■ **EXERCISE PROMPT**: Pictures stay out; please output the remaining data exactly.

■ **MATERIAL FOR THE TASK**:
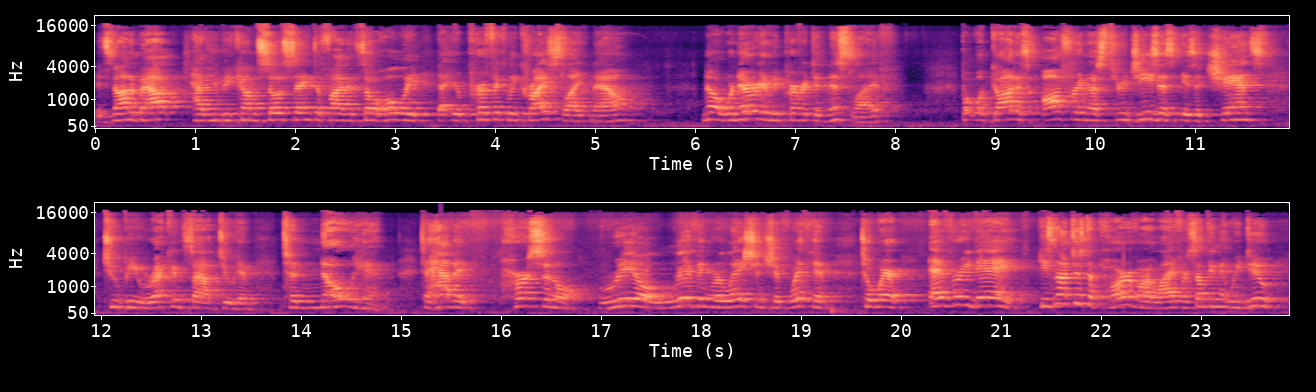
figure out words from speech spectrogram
It's not about have you become so sanctified and so holy that you're perfectly Christ like now. No, we're never going to be perfect in this life. But what God is offering us through Jesus is a chance to be reconciled to Him, to know Him, to have a personal, real, living relationship with Him to where every day He's not just a part of our life or something that we do,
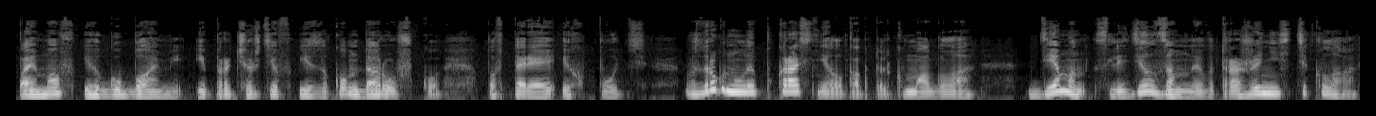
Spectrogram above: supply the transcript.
поймав их губами и прочертив языком дорожку, повторяя их путь. Вздрогнула и покраснела, как только могла. Демон следил за мной в отражении стекла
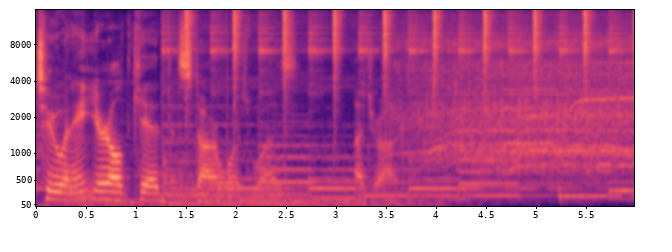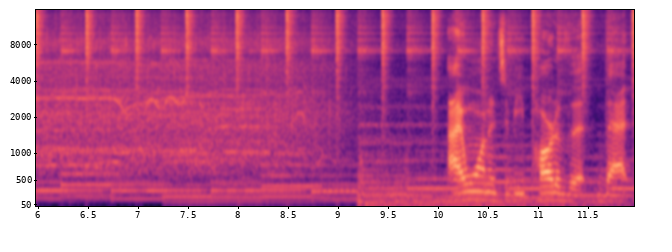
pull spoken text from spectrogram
To an eight-year-old kid, Star Wars was a drug. I wanted to be part of the, that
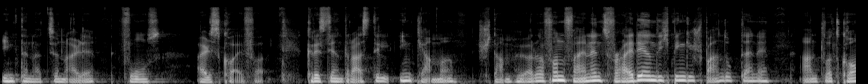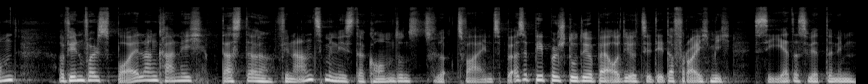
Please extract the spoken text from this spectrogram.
internationale Fonds als Käufer. Christian Drastil in Klammer, Stammhörer von Finance Friday und ich bin gespannt, ob da eine Antwort kommt. Auf jeden Fall spoilern kann ich, dass der Finanzminister kommt und zwar ins Börse People Studio bei Audio CD. Da freue ich mich sehr. Das wird dann im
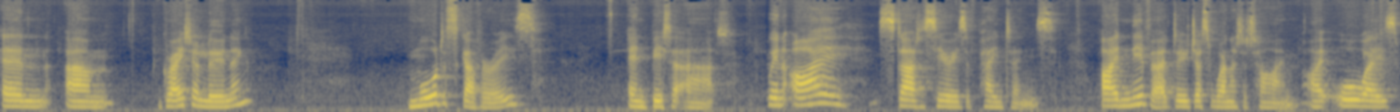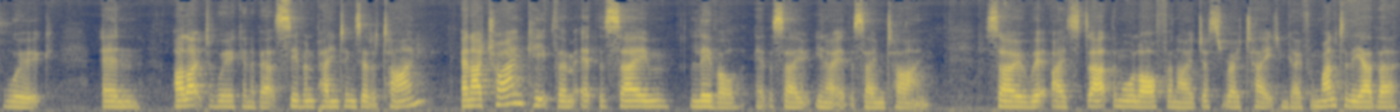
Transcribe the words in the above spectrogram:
in um, greater learning, more discoveries, and better art. When I start a series of paintings, I never do just one at a time. I always work in, I like to work in about seven paintings at a time. And I try and keep them at the same level at the same, you know, at the same time. So I start them all off and I just rotate and go from one to the other,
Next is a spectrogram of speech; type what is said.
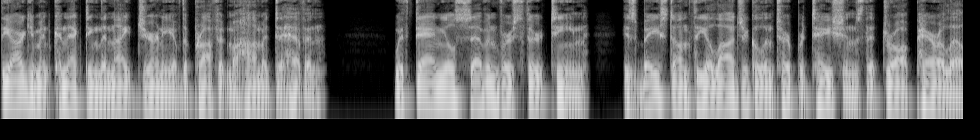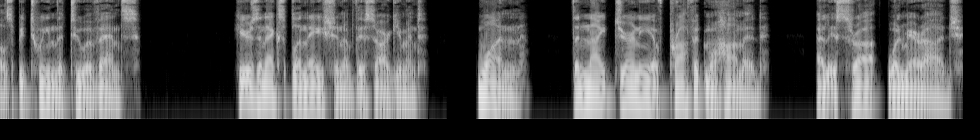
the argument connecting the night journey of the Prophet Muhammad to heaven. With Daniel 7 verse 13, is based on theological interpretations that draw parallels between the two events. Here's an explanation of this argument. 1. The night journey of Prophet Muhammad, Al-Isra wal-Miraj.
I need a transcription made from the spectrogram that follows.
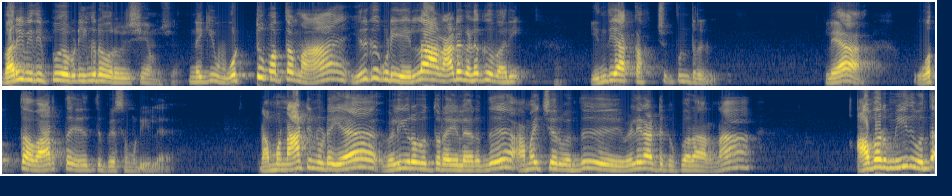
வரி விதிப்பு அப்படிங்கிற ஒரு விஷயம். இன்னைக்கு ஒட்டு மொத்தமாக இருக்கக்கூடிய எல்லா நாடுகளுக்கும் வரி. இந்தியா இருக்கு இல்லையா? ஒத்த வார்த்தை எதிர்த்து பேச முடியல. நம்ம நாட்டினுடைய வெளியுறவுத்துறையில இருந்து அமைச்சர் வந்து வெளிநாட்டுக்கு போறாருன்னா அவர் மீது வந்து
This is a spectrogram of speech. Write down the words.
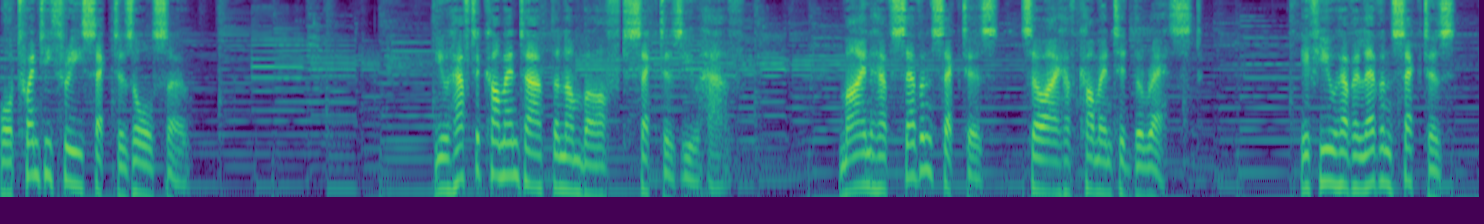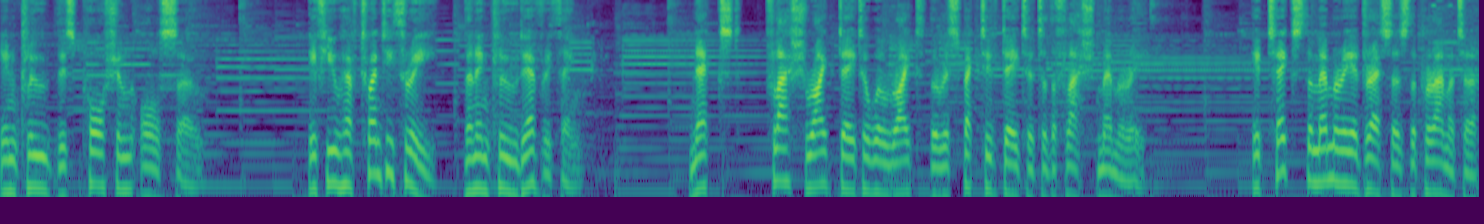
or 23 sectors also. You have to comment out the number of sectors you have. Mine have 7 sectors, so I have commented the rest. If you have 11 sectors, include this portion also. If you have 23, then include everything. Next, flash write data will write the respective data to the flash memory. It takes the memory address as the parameter,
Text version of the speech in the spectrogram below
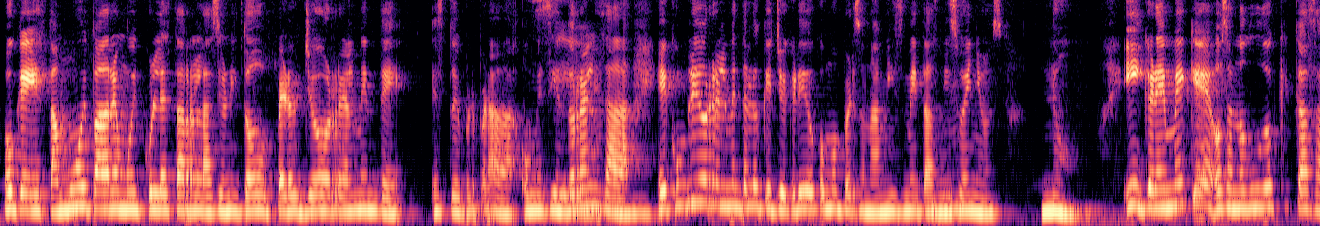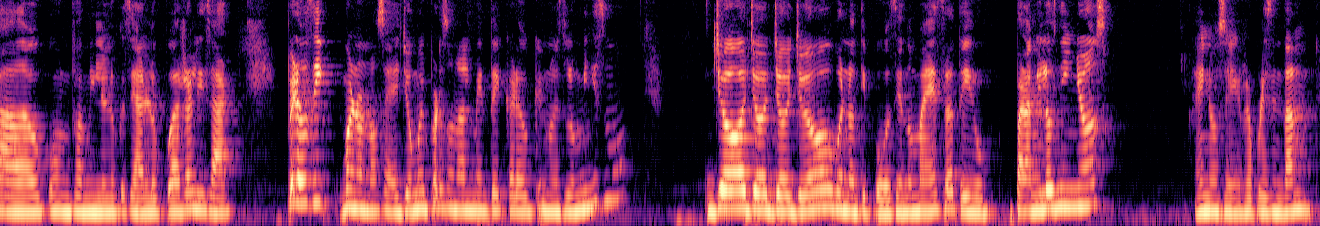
ok, está muy padre, muy cool esta relación y todo, pero yo realmente estoy preparada o me siento Sí. realizada. He cumplido realmente lo que yo he querido como persona, mis metas, mis sueños. No. Y créeme que, o sea, no dudo que casada o con familia, lo que sea, lo puedas realizar. Pero sí, bueno, no sé, yo muy personalmente creo que no es lo mismo. Yo, yo, yo, yo, bueno, tipo, siendo maestra, te digo, para mí los niños, ay, no sé, representan.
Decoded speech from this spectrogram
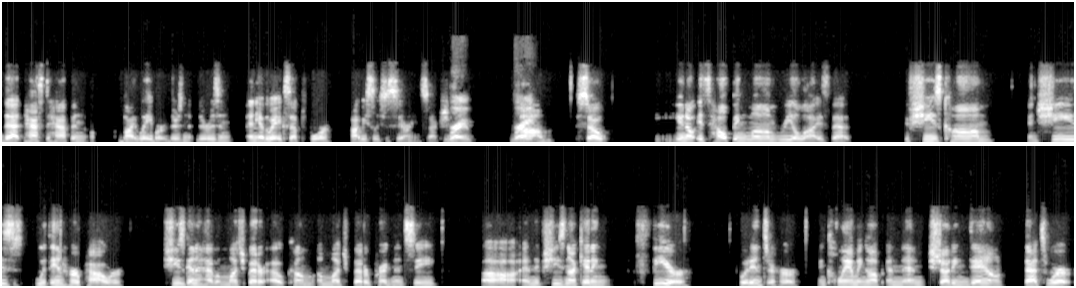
that has to happen by labor. There's, there isn't any other way except for obviously cesarean section. Right. Right. Um, so, you know, it's helping mom realize that if she's calm and she's within her power, she's going to have a much better outcome, a much better pregnancy. Uh, and if she's not getting fear put into her and clamming up and then shutting down, that's where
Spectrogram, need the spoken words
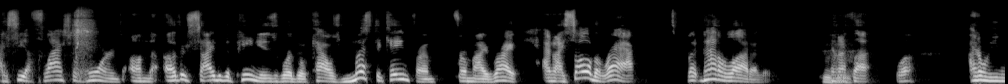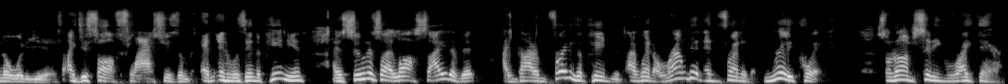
I see a flash of horns on the other side of the pinions where the cows must have came from, from my right. And I saw the rack, but not a lot of it. And I Mhm. thought, well, I don't even know what he is. I just saw flashes of, and, and it was in the pinion. As soon as I lost sight of it, I got in front of the pinion. I went around it and in front of it really quick. So now I'm sitting right there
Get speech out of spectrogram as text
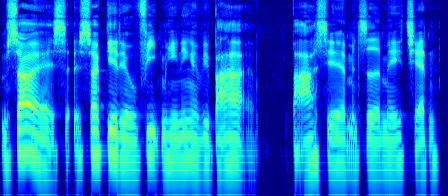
jamen så, øh, så, så giver det jo fint mening, at vi bare, bare siger, at man sidder med i chatten.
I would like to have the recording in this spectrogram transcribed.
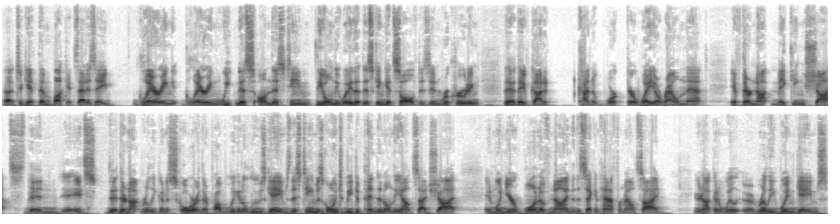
uh, to get them buckets. That is a glaring, glaring weakness on this team. The only way that this can get solved is in recruiting. They've got to kind of work their way around that. If they're not making shots, then it's they're not really going to score, and they're probably going to lose games. This team is going to be dependent on the outside shot, and when you're one of nine in the second half from outside, you're not going to uh, really win games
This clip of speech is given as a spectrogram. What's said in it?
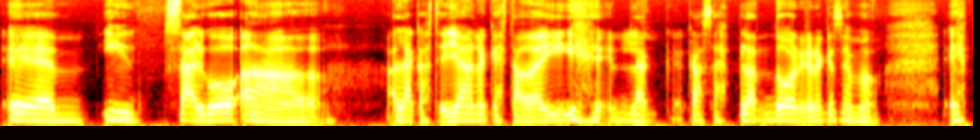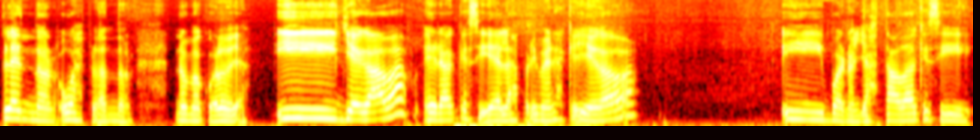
eh, y salgo a, a la castellana que estaba ahí en la casa Esplendor, era que se llamaba Esplendor o Esplendor, no me acuerdo ya. Y llegaba, era que sí, de las primeras que llegaba. Y bueno, ya estaba que sí,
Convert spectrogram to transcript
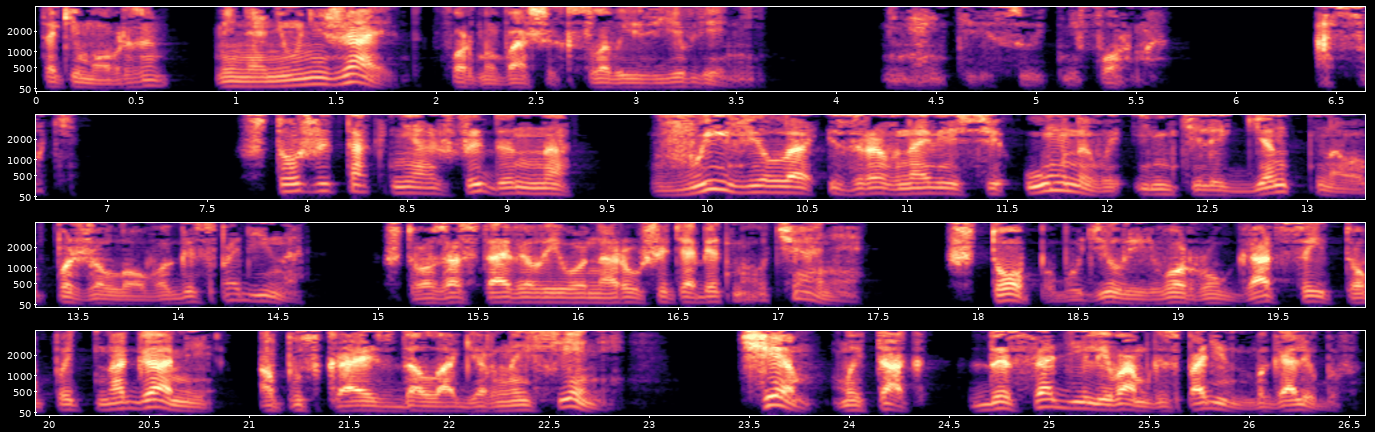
Таким образом, меня не унижает форма ваших словоизъявлений. Меня интересует не форма, а суть. Что же так неожиданно вывело из равновесия умного, интеллигентного, пожилого господина? Что заставило его нарушить обет молчания? Что побудило его ругаться и топать ногами, опускаясь до лагерной фени? Чем мы так досадили вам, господин Боголюбов?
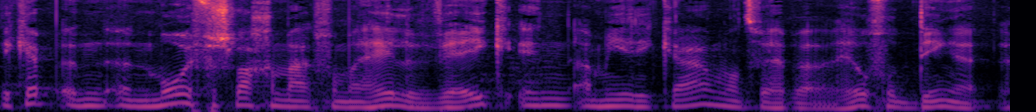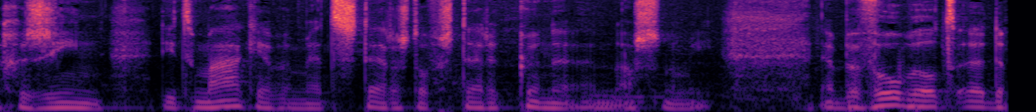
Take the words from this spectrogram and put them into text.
Ik heb een, een mooi verslag gemaakt van mijn hele week in Amerika. Want we hebben heel veel dingen gezien die te maken hebben met sterrenstof, sterrenkunde en astronomie. En bijvoorbeeld eh, de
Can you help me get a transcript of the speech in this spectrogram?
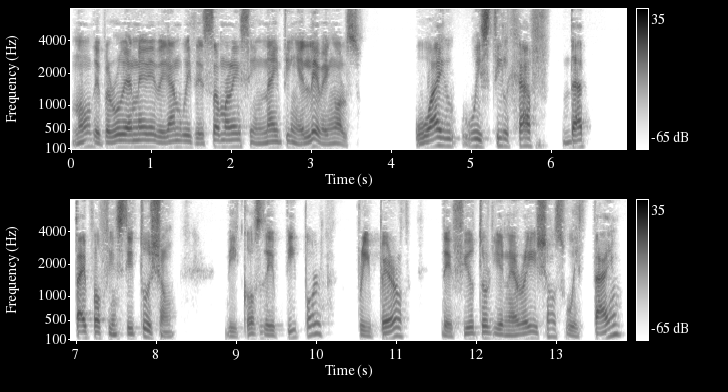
No, the Peruvian Navy began with the submarines in 1911 also. Why we still have that type of institution? Because the people prepared the future generations with time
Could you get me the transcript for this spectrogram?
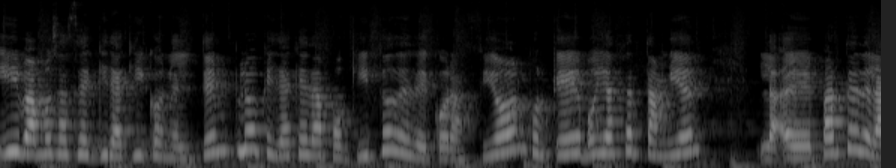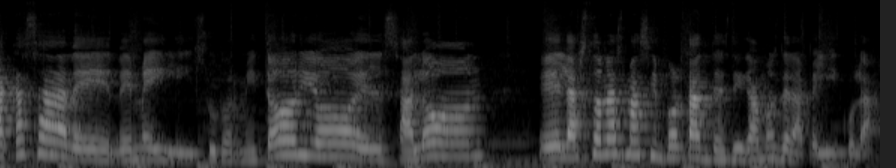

■ **OUTPUT OF THE EXERCISE**:
figure out words from speech spectrogram
It's not about have you become so sanctified and so holy that you're perfectly Christ like now. No, we're never going to be perfect in this life. But what God is offering us through Jesus is a chance to be reconciled to Him, to know Him, to have a personal, real, living relationship with Him to where every day He's not just a part of our life or something that we do,
Spectrogram above: supply the transcript.
поймав их губами и прочертив языком дорожку, повторяя их путь. Вздрогнула и покраснела, как только могла. Демон следил за мной в отражении стекла
pull spoken text from spectrogram
To an eight-year-old kid, Star Wars was a drug. I wanted to be part of the, that
Please extract the spoken text from this spectrogram.
internationale Fonds als Käufer. Christian Drastil in Klammer, Stammhörer von Finance Friday und ich bin gespannt, ob da eine Antwort kommt. Auf jeden Fall spoilern kann ich, dass der Finanzminister kommt und zwar ins Börse People Studio bei Audio CD. Da freue ich mich sehr. Das wird dann im
Transcribe the words in the above spectrogram:
in um, greater learning, more discoveries, and better art. When I start a series of paintings, I never do just one at a time. I always work in, I like to work in about seven paintings at a time. And I try and keep them at the same level at the same, you know, at the same time. So I start them all off and I just rotate and go from one to the other,
Next is a spectrogram of speech; type what is said.
the argument connecting the night journey of the Prophet Muhammad to heaven. With Daniel 7 verse 13, is based on theological interpretations that draw parallels between the two events. Here's an explanation of this argument. 1. The night journey of Prophet Muhammad, Al-Isra wal-Miraj.
I need a transcription made from the spectrogram that follows.
வரி விதிப்பு அப்படிங்கிற ஒரு விஷயம். இன்னைக்கு ஒட்டு மொத்தமாக இருக்கக்கூடிய எல்லா நாடுகளுக்கும் வரி. இந்தியா இருக்கு இல்லையா? ஒத்த வார்த்தை எதிர்த்து பேச முடியல. நம்ம நாட்டினுடைய வெளியுறவுத்துறையில இருந்து அமைச்சர் வந்து வெளிநாட்டுக்கு போறாருன்னா அவர் மீது வந்து
This is a spectrogram of speech. Write down the words.
or 23 sectors also. You have to comment out the number of sectors you have. Mine have 7 sectors, so I have commented the rest. If you have 11 sectors, include this portion also. If you have 23, then include everything. Next, flash write data will write the respective data to the flash memory. It takes the memory address as the parameter,
Text version of the speech in the spectrogram below
ok, está muy padre, muy cool esta relación y todo, pero yo realmente estoy preparada o me siento Sí. realizada. He cumplido realmente lo que yo he querido como persona, mis metas, mis sueños. No. Y créeme que, o sea, no dudo que casada o con familia, lo que sea, lo puedas realizar. Pero sí, bueno, no sé, yo muy personalmente creo que no es lo mismo. Yo, yo, yo, yo, bueno, tipo, siendo maestra, te digo, para mí los niños, ay, no sé, representan.
Decoded speech from this spectrogram
that has to happen by labor. There's, there isn't any other way except for obviously cesarean section. Right. Right. Um, so, you know, it's helping mom realize that if she's calm and she's within her power, she's going to have a much better outcome, a much better pregnancy. Uh, and if she's not getting fear put into her and clamming up and then shutting down, that's where
Spectrogram, need the spoken words
I see a flash of horns on the other side of the pinions where the cows must have came from, from my right. And I saw the rack, but not a lot of it. And I Mhm. thought, well, I don't even know what he is. I just saw flashes of, and, and it was in the pinion. As soon as I lost sight of it, I got in front of the pinion. I went around it and in front of it really quick. So now I'm sitting right there
Get speech out of spectrogram as text
jamen så, øh, så, så giver det jo fint mening, at vi bare, bare siger, at man sidder med i chatten.
I would like to have the recording in this spectrogram transcribed.
uh, to get them buckets. That is a glaring, glaring weakness on this team. The only way that this can get solved is in recruiting. They've got to kind of work their way around that. If they're not making shots, then it's they're not really going to score, and they're probably going to lose games. This team is going to be dependent on the outside shot, and when you're one of nine in the second half from outside, you're not going to uh, really win games
This clip of speech is given as a spectrogram. What's said in it?
eh, y salgo a, a la castellana que estaba ahí en la casa Esplendor, era que se llamaba Esplendor o Esplendor, no me acuerdo ya. Y llegaba, era que sí, de las primeras que llegaba. Y bueno, ya estaba que sí,
Convert spectrogram to transcript
Таким образом, меня не унижает форма ваших словоизъявлений. Меня интересует не форма, а суть. Что же так неожиданно вывело из равновесия умного, интеллигентного, пожилого господина? Что заставило его нарушить обет молчания? Что побудило его ругаться и топать ногами, опускаясь до лагерной фени? Чем мы так досадили вам, господин Боголюбов?
Take the words from this spectrogram and put them into text.
Ik heb een, een mooi verslag gemaakt van mijn hele week in Amerika. Want we hebben heel veel dingen gezien die te maken hebben met sterrenstof, sterrenkunde en astronomie. En bijvoorbeeld eh, de
Can you help me get a transcript of the speech in this spectrogram?
No, the Peruvian Navy began with the submarines in 1911 also. Why we still have that type of institution? Because the people prepared the future generations with time
Could you get me the transcript for this spectrogram?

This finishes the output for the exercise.